This is what you will need:
2 kg live mussels, well rinsed, scrubbed, beards removed
250 ml white wine
300 g Arborio, Carnaroli or Vialone Nano rice
8 – 10 medium sized waxy potatoes, peeled, sliced lengthwise about 3 mm thick
5 ripe tomatoes, peeled, roughly chopped
3 medium sized onions, peeled, thinly sliced
4 garlic cloves, thinly sliced
100 g Parmesan cheese, finely grated
4 tbsp good quality extra virgin olive oil
½ cup finely chopped flat leaf parsley
The first step is to cook the mussels. Once you’ve cleaned and rinsed them really well, bring the wine to the boil in a large pot. Add the mussels, cover and cook for approximately 5 minutes or until most of the mussels have opened. Remove the mussels from the pot and set them aside to cool. Reserve as much of the cooking liquid as you can, as we will use this as the stock for our rice casserole.
We know there are at least two different schools of thought regarding what to do with unopened cooked mussel shells. Old school thinking says you should discard them as it means those mussels are past their prime and you shouldn’t risk eating them. New school thinking says there’s nothing wrong with the unopened ones, and you’d only be wasting perfect food by throwing them away. Not possessing enough scientific knowledge to back either theory, we’ll leave it up to you to decide the fate of your unopened mussels. We discarded ours. Anyway, the idea here is that, when cool enough to handle, you should remove most of them from their shells. Remember to keep about 15 (or more depending on the size of your baking dish) where you have only removed the top shell as we will use them to decorate the finished dish.
The next step is to measure the correct amount of liquid according to type of rice you are using. Ours was 3 parts liquid to 1 part rice and the liquid reserved from cooking the mussels was just enough to satisfy this requirement. If you find you need more, we suggest adding some fish stock instead of plain water to enhance the flavour. Bring this to the boil and then keep simmering until you are ready to use it.
Pre-heat the oven to 170 degrees Celsius.
Separate the onion slices into rings, then use these to cover the base of your baking dish. As mentioned above, the shape of the dish doesn’t really matter as long as you choose one suitable for the quantity of ingredients.
Next, place a layer of potatoes on top of the onion rings, once again ensuring that you have covered the entire surface of the dish. Top the potatoes with half of the chopped tomatoes – this time you won’t have enough to cover the whole dish, that’s OK.
Drizzle everything with 2 tbsp of olive oil, season with some sea salt and a generous amount of freshly cracked pepper, scatter half the chopped parsley, then top with half of the grated parmesan.
Place the shelled mussels on top of the parmesan layer, then cover everything with rice and the remainder of tomatoes.
Season again and drizzle with 2 tbsp olive oil.
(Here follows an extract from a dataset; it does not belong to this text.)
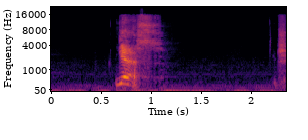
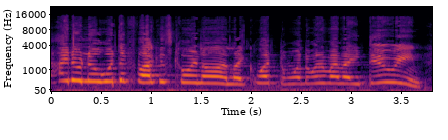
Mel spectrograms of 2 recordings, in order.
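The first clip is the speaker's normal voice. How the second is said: high, lost voice of the baffled presenter; imitating the presenter's confusion; confused presenter; 11 semitones higher than usual. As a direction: play the man who has no idea what's happening. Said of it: "He's like".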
Take a deep breath and congratulate yourself because your traditional pugliese dish has nearly been completed – we’re up to the final layer now 🙂
So – arrange the remainder of potato slices as neatly as you can. Arrange the half-shelled mussels (shell side down) among the potatoes to form a nice pattern according to the shape of your dish.
Pour the simmering stock, ensuring the entire mixture is covered.
Sprinkle with the remaining parsley, then scatter the remainder of the parmesan.
Bake uncovered for approximately 60 – 70 minutes, or until the liquid has been absorbed and the rice is cooked. You may have to check the rice, but this can be easily done as some of it will be exposed in the little gaps between the mussel shells and potato slices. If the mixture is drying out too soon, keep some boiling water handy and top up as necessary.
This makes about 6 generous servings and it pairs beautifully well with a crisp green salad.